For Katy too there have been human beams and balustrades holding her chin up. The first name she mentions is that of her coach, G. She says, “We do what we can when we can. He is always there to say that it will be alright. He saved me last year and now we can work through a bad patch again”. From where I am sitting she has a pretty special partnership with G. When Katy needs to get from black to white, he seems able to form a bridge and help her over the grey area. Katy also mentions Greg, her boyfriend. She simply says, “he listens”. It helps that Greg understands how important racing is to Katy; he’s shooting for the same goal, living the same dream. Indeed, as Katy points out, being surrounded by like-minded people “keeps you in it, keeps you happy”. Some people need to escape a situation while they recover from a blow it dealt them. However, for Katy it focuses her mind on how awesome it will be to come back. She gets excited, not frustrated. “That is a big learning point: learning to make the decision to be happy”.
The fact Katy and I both injured ourselves several hours flight away from home is indicative of our love to adventure, explore, push a little further, do a little more. We aren’t too good at doing nothing. So we did something else. I took up cycling journalism and ultimately launched this website, and Katy started #hikinnotbikin and inspiring wee Scottish school children to embrace a healthy lifestyle as part of ‘Winning in Scotland Foundations Champions in Schools’.

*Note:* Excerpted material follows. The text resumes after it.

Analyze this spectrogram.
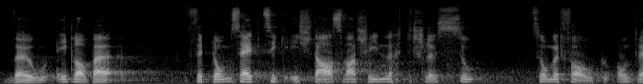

“I have been running in full Iron Maiden “RUN TO THE HILLLLLSSS” style, this has been great help in keeping me positive and giving me an outlet! It’s been great fun, plus, shoes are a lot easier to wash than bikes ;)”
Having an outlet, a means to channel energy, has been so important for both of us. Katy said to me,
“I mean, although your injury was completely nuts and it has taken patience and baby steps in the right direction, you are getting there. And, you have set up the most awesome thing ever and started a whole new journey. Positives can come out of it. Some folk think it’s the end of the World. It really doesn’t have to be. You have to get your head out of the sand and open your eyes to other opportunities available while you recover.”
Crazy diagram lady makes a good point. When you are immersed in something, it is often hard to see that other avenues of awesomeness do exist. Being abruptly thrust out of something you love makes you put your head above the parapet, see new pathways, and take a shot at something new. When one door closes and another opens, it is not to say the first door is now locked. Admittedly, sometimes it does feels locked, but we know we just have to keep plugging away and building the strength until we are strong enough to force it open. It is not a coincidence that my two doors are just across the hall from one and other. My passion for cycling spilled across from riding a bike to writing about riding a bike. For Katy a passion for the outdoors, exploring and sharing the love has also been re-directed. That love, enthusiasm, determination and exhilaration you have doesn’t have to die.
So this is thanks to the support of the cycling world. To friendship. To keeping faith and coming back.